Oh, the things you can learn from a children’s book.
Who knew, for instance, that the first woman to through-hike the Appalachian Trail alone was a 67-year-old mother of 11 grown children who simply decided one day — sans hiking gear and wearing a pair of canvas sneakers — to walk the entire trail because she had read in a magazine that it was “easy?”
Yet, this is the story of Emma “Grandma” Gatewood, the first woman to not only hike the entire Georgia to Maine trail, in 1955, but the first to do so three times, completing another through-hike in 1957 (to see the things, she said, she had missed seeing the first time) and a sectional hike in 1964, at the age of 76.
Jennifer Thermes, a Connecticut-based author and illustrator, is not the first to detail Gatewood’s achievements, but she is among the first to distill the adventure into a lavishly drawn and colored format aimed at children: the large-scale picture book “Grandma Gatewood Hikes the Appalachian Trial” (Abrams Books for Young Readers).
Drawing on her mapmaking skills, Thermes’ book makes this 60-year-old story relevant to today’s young — and older — readers, while her watercolor and colored pencil illustrations complement the text, bringing an out-sized story into tiny hands and the minds of all those open to learning a thing or two.
To talk about that learning process, and the process of turning a life-journey into a book for young readers, Thermes recently agreed to answer a few questions from Mountain Times.
The following interview has been edited for length and clarity.
Mountain Times: When did you first learn about Grandma Gatewood and what inspired you to tell her story in an illustrated children’s book?
Jennifer Thermes: The idea for the book actually started with the Appalachian Trail.

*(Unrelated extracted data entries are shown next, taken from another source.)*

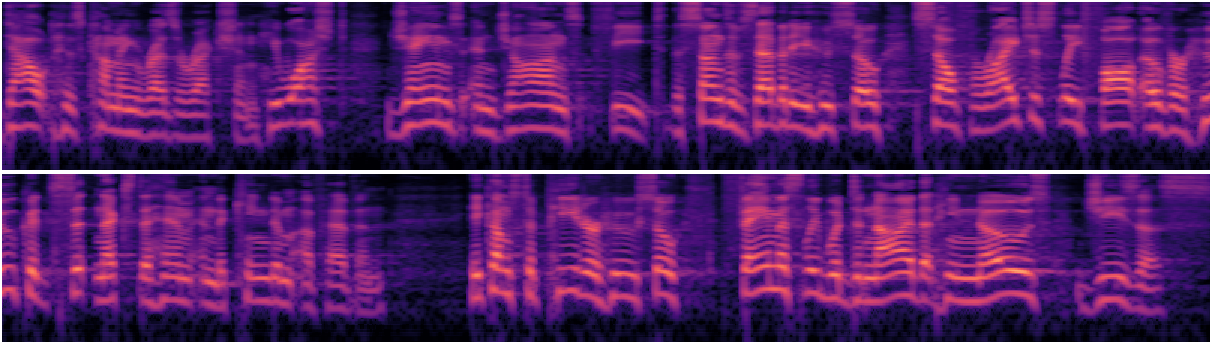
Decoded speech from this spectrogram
doubt his coming resurrection. He washed James and John's feet, the sons of Zebedee who so self righteously fought over who could sit next to him in the kingdom of heaven. He comes to Peter, who so famously would deny that he knows Jesus.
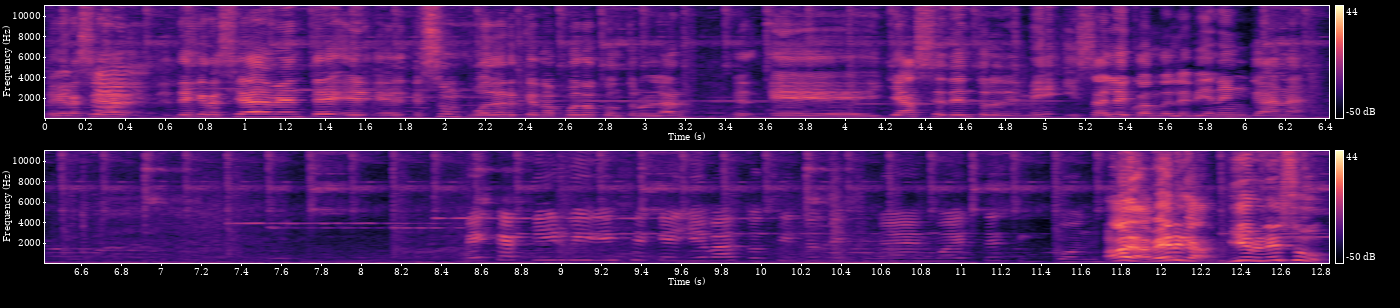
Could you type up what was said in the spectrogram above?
Desgracia- desgraciadamente eh, eh, es un poder que no puedo controlar. Eh, eh, yace dentro de mí y sale cuando le viene en gana. Mecha Kirby dice que llevas 219 muertes y con... ¡Ah, la verga! ¿Vieron eso?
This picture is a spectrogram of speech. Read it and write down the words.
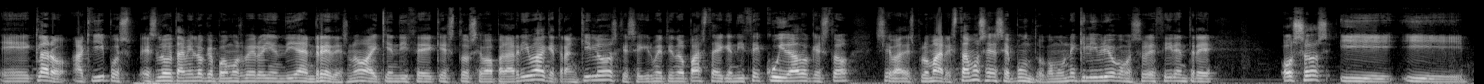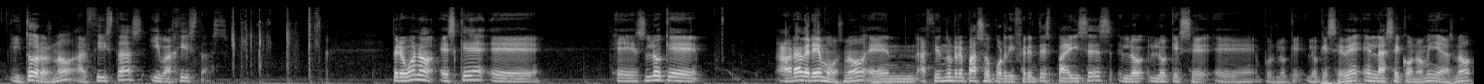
Eh, claro, aquí pues es lo, también lo que podemos ver hoy en día en redes, ¿no? Hay quien dice que esto se va para arriba, que tranquilos, que seguir metiendo pasta, hay quien dice cuidado que esto se va a desplomar. Estamos en ese punto, como un equilibrio, como se suele decir, entre osos y, y, toros, ¿no? Alcistas y bajistas. Pero bueno, es que eh, es lo que ahora veremos, ¿no? En, haciendo un repaso por diferentes países, lo, que se, eh, pues lo que, lo que se ve en las economías, ¿no?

I’d been fascinated by the A.T. for a few years — the way the trail meanders up the eastern seaboard through changing terrain — but I struggled with how to tell a compelling story about a place. Something was missing. I came across Emma’s name while reading about people who had hiked the trail, and her experience completely resonated with me. The book became her story. There was something about her “just do it” sensibility that I found appealing — tough, but with kindness underneath it all. Also, I fell in love with her dry sense of humor.
MT: What most surprised you about Grandma Gatewood’s story?

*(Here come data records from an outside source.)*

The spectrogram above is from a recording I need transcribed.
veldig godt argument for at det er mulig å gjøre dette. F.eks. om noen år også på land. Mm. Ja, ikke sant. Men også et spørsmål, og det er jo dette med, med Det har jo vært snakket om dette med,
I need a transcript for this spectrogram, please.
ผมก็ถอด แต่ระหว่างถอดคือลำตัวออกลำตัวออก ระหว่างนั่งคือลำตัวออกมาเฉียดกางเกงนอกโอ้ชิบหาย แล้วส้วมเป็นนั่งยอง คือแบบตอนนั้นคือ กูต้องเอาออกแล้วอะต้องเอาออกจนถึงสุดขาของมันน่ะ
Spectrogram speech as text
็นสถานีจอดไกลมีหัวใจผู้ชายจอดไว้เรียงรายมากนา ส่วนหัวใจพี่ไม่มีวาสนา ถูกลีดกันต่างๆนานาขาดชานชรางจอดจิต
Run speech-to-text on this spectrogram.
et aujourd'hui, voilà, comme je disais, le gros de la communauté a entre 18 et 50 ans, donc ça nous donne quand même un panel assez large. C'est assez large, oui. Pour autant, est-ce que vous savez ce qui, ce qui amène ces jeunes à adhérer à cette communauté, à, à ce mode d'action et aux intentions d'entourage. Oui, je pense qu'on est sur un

JT: She didn’t let fear hold her back from doing what she set her mind to, which was especially amazing given the life she had lived and the constraints society placed on women at that time.
MT: What did you find to be the most challenging part of writing and illustrating this adventure story?
JT: The biggest challenge was how to tell a good story using the limited number of pages in a picture book, while sticking to the facts. I really wanted kids to connect with Emma. Weaving the words and pictures (and maps) together was like assembling a magnificent puzzle — frustrating at times, but fulfilling when all done.
MT: There is so much to Grandma Gatewood’s life story, how did you decide what to include and what to leave out?
JT: That’s always a tough one! Nonfiction still has to have an exciting storyline to keep a reader’s interest. With any story, I look at each scene and ask, “What would a kid like about this?” Also, I could address some of the more difficult parts of Emma’s life in the author’s note, since some things were not relevant to her time on the trail.
MT: What did you learn from writing and illustrating “Grandma Gatewood Hikes the Appalachian Trail?”
JT: Everyone has a story, and is fascinating in their own unique way.
MT: In addition to being an author and an artist, you are a map illustrator. The maps you include in “Grandma Gatewood Hikes the Appalachian Trail” are beautiful, simple and intricate all at the same time. How did you develop an interest in map work?
JT: My background is in design, and I’ve always loved to draw, so maps are the perfect combination of design and drawing. Plus, I love poring over maps. They tell stories of their own.
MT: Of all the takeaways from Grandma Gatewood’s life — never giving up, you’re never too old to try something new, female empowerment, trust and resilience among them — what do you hope readers will most learn from her story?
JT: Well really, all of the above! I would simply add, go outside, take a walk, appreciate the natural world around you. Nature is soothing for the soul at any age.
MT: If you had the chance to ask Grandma Gatewood just one question, what would it be?
JT: I would love to know what she thought about while she walked.
MT: Last question: Have you recently found yourself with the desire to set off with a backpack, a walking stick and 2,160 miles of trail in front of you?
JT: Absolutely yes! I’m still trying to figure out how I could possibly meet my art deadline for the next book and hike the A.T. In the meantime, long walks around my neighborhood are quite lovely.